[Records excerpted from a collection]
════════════════════
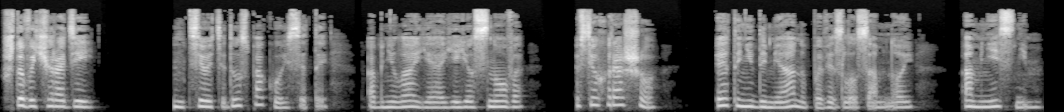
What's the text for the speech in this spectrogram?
что вы чародей. Тетя, да успокойся ты, — обняла я ее снова. Все хорошо, это не Демиану повезло со мной, а мне с ним.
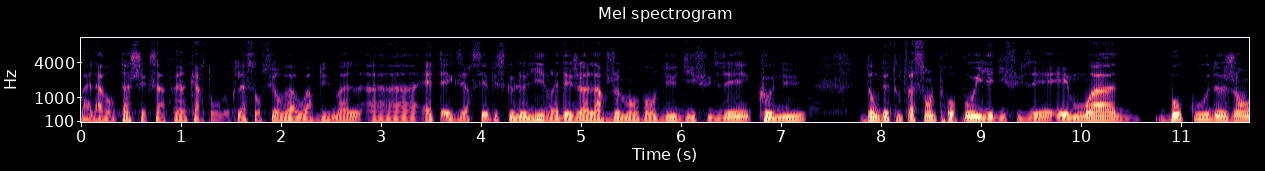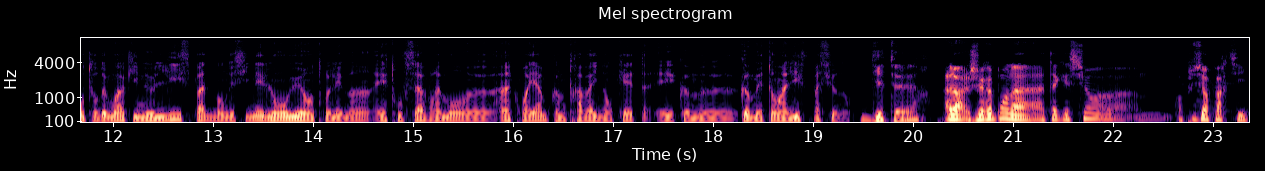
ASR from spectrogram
Bah, l'avantage c'est que ça fait un carton, donc la censure va avoir du mal à être exercée puisque le livre est déjà largement vendu, diffusé, connu. Donc de toute façon le propos il est diffusé et moi beaucoup de gens autour de moi qui ne lisent pas de bande dessinée l'ont eu entre les mains et trouvent ça vraiment euh, incroyable comme travail d'enquête et comme euh, comme étant un livre passionnant. Dieter. Alors je vais répondre à, à ta question euh, en plusieurs parties.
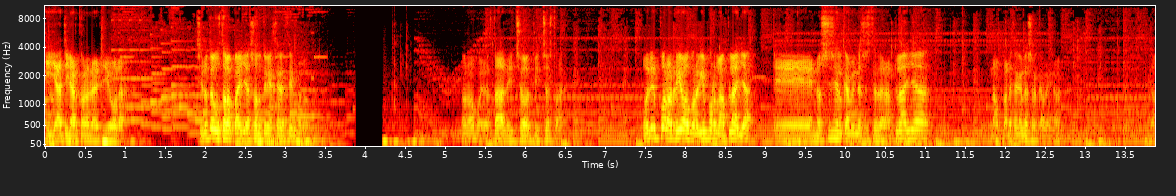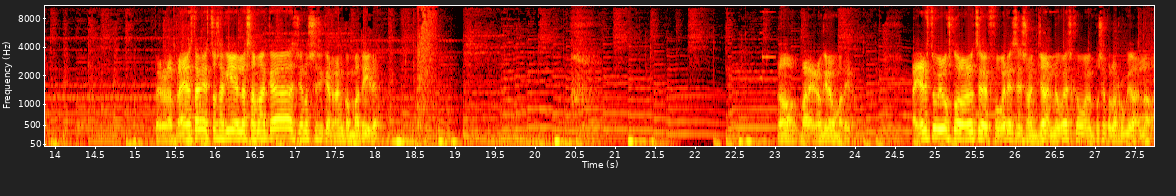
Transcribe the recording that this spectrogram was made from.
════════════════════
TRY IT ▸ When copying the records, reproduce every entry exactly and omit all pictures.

ANSWER TO THIS EXERCISE ▸
What's the text for the speech in this spectrogram?
что вы чародей. Тетя, да успокойся ты, — обняла я ее снова. Все хорошо, это не Демиану повезло со мной, а мне с ним.
ASR from spectrogram
Bah, l'avantage c'est que ça fait un carton, donc la censure va avoir du mal à être exercée puisque le livre est déjà largement vendu, diffusé, connu. Donc de toute façon le propos il est diffusé et moi beaucoup de gens autour de moi qui ne lisent pas de bande dessinée l'ont eu entre les mains et trouvent ça vraiment euh, incroyable comme travail d'enquête et comme euh, comme étant un livre passionnant. Dieter. Alors je vais répondre à, à ta question euh, en plusieurs parties.
Transcribe the recording that this spectrogram was made from.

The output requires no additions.